Decibels (dB) are a unit of sound measurement that quantifies sound pressure level and sound power level. It’s common for a client (or an acoustician) to talk about sound in terms of a dB measurement when it comes to acoustics for urban design. But what does that mean?
Here’s a handy chart that relates dB levels to real world sounds. It provides a rule of thumb when someone starts talking numbers.
3. Typical noise criterion (NC) for different types of spaces
Noise criterion is a single-number noise rating system used to quantify continuous building system noise in a space. Here is a chart with some good rules of thumb for what different types of spaces should be.
4. Pitfalls in common contract language
Often the acoustic requirements for a building project in an urban area are set by the contract, either between the Developer and Design Team or between the Property Owner and Tenant. Here is the language to watch out for:
“Maximum allowable levels”
Usually this is expressed as a dBA number and refers to noise levels between the tenant space to an adjacent space. The problem is that you can design a project that technically meets the dBA level but still has lots of low frequency energy. (Usually experienced as a thump.) This tends to show up between offices or residences adjacent to a tenant that uses music such as fitness centers, bars, or high-energy retail.
Many contracts contain annoyance clauses related to noise. They use phrases like “should not disrupt business…” or “at a volume that might disturb others.” The challenge with annoyance clauses is that they are highly subjective and therefore difficult to quantify and defend.
Required Noise Criterion (NC)
To quantify noise levels in a space, contracts can require the HVAC system within a space to hit a certain NC level. The challenges come when there is too much other noise for that to happen such as intrusive noise from an environmental noise source.
5. Scale for Speech Privacy (SPP)
Whether you are designing speech privacy for HIPAA (Health Insurance Portability and Accountability Act) or simply trying to provide private conversations in offices, acoustic measures for speech privacy will be another concern to deal with.
Speech privacy is typically measured in terms of SPP, or Speech Privacy Potential.
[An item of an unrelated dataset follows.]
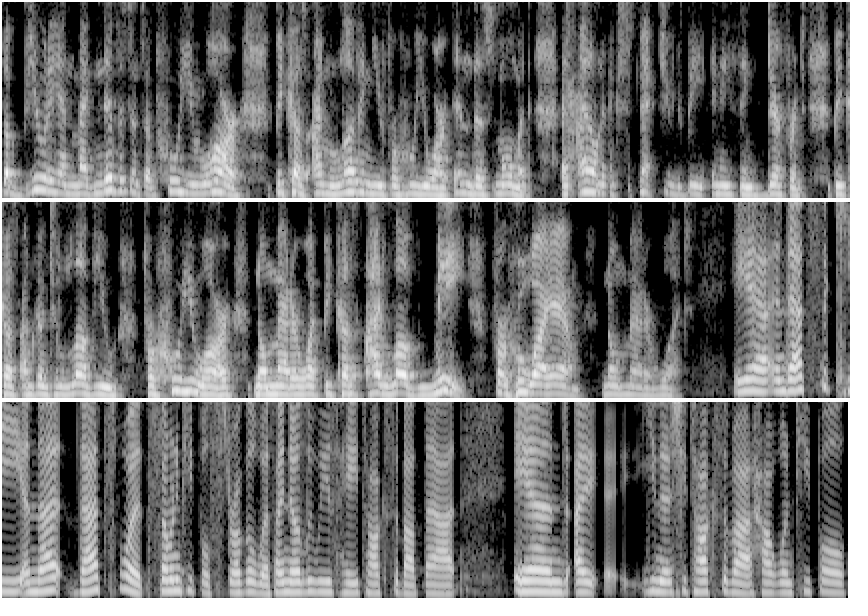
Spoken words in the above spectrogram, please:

This number is derived from adding the sound isolation component of construction to the background noise level in the receiving room (STCc + NC).
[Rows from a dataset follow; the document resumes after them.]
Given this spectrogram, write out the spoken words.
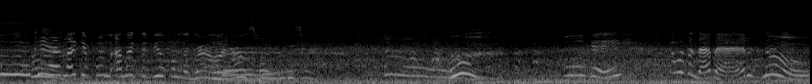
Mm, okay, I like it from I like the view from the ground. Oh, yeah, that though. was fun, that was fun. Oh, okay. Wasn't that bad. no.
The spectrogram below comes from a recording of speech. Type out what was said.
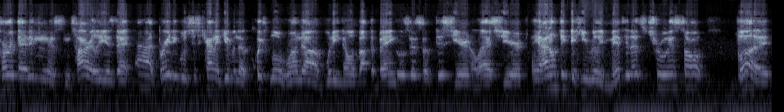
heard that in this entirely is that ah, Brady was just kind of giving a quick little rundown of what he know about the Bengals as of this year and the last year. Hey, I don't think that he really meant it as a true insult, but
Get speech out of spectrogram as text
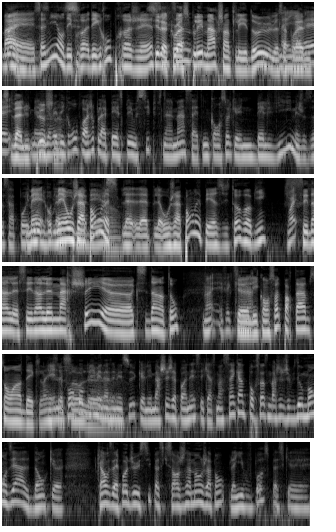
ben, ben, Sony ont des, si- pro- des gros projets. Si le crossplay marche entre les deux, là, ça y pourrait avoir avait- une petite value de mais plus. Il y avait là. des gros projets pour la PSP aussi, puis finalement, ça a été une console qui a une belle vie, mais je veux dire, ça n'a pas été au Mais, niveau de la mais au Japon, la, DS. la- la- la- au Japon, la PS Vita va bien. Ouais. C'est dans le c'est dans le marché euh, occidentaux Ouais, que effectivement. les consoles portables sont en déclin. Et il ne faut pas oublier, le- mesdames et messieurs, que les marchés japonais, c'est quasiment 50% du marché du jeu vidéo mondial. Donc, euh, quand vous n'avez pas de jeu ici parce qu'il sort justement au Japon, plaignez-vous pas, c'est parce qu'ils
STCc is the composite of value of the separating elements considering the wall, door and/or ceiling construction between two spaces. For more on NC, see item #3 above.
Here’s a scale to help understand what the numbers of SPP mean in terms of the experience in the space:
Want more on this topic? Here’s a link to Cambridge Sound’s document on SPP.
Acoustic design for urban design and mixed use
Acoustics for urban design projects don’t have to be a headache. There are proven strategies to help design teams navigate the challenges.
We hope these resources make having conversations with your clients easier, and if you want to talk about specific challenges, Idibri is here for you.
Courtney Schoedel, LEED AP, INCE Board Cert., is a senior acoustic consultant with Idibri. She has a MArch and an MS in Architectural Acoustics from Rensselaer Polytechnic Institute. Courtney is a theatrical consultant and acoustic designer with depth of experience in the spaces where people gather. Whether auditoria, arenas, healthcare, hospitality, workplace, or mixed-use projects, Courtney is deeply experienced in creating environments that ar
e optimized acoustically to connect and engage people. Courtney regularly speaks to audiences about solving common acoustic issues and on how to solve sound isolation and noise control problems before they ever start. Full bio.
Krisi Hinova serves as an acoustic consultant at Idibri—a team of acousticians, theatre consultants, and technology designers who specialize in spaces where people gather to share an experience. Krisi is a specialist in mechanical noise control, sound isolation, room acoustics, and environmental noise mitigation. With experience in design for the education/arts, hospitality, workplace, government and mixed-use, Krisi also holds an M Eng in Mechanical Engineering from the Rochester Institute of Technology. Full bio.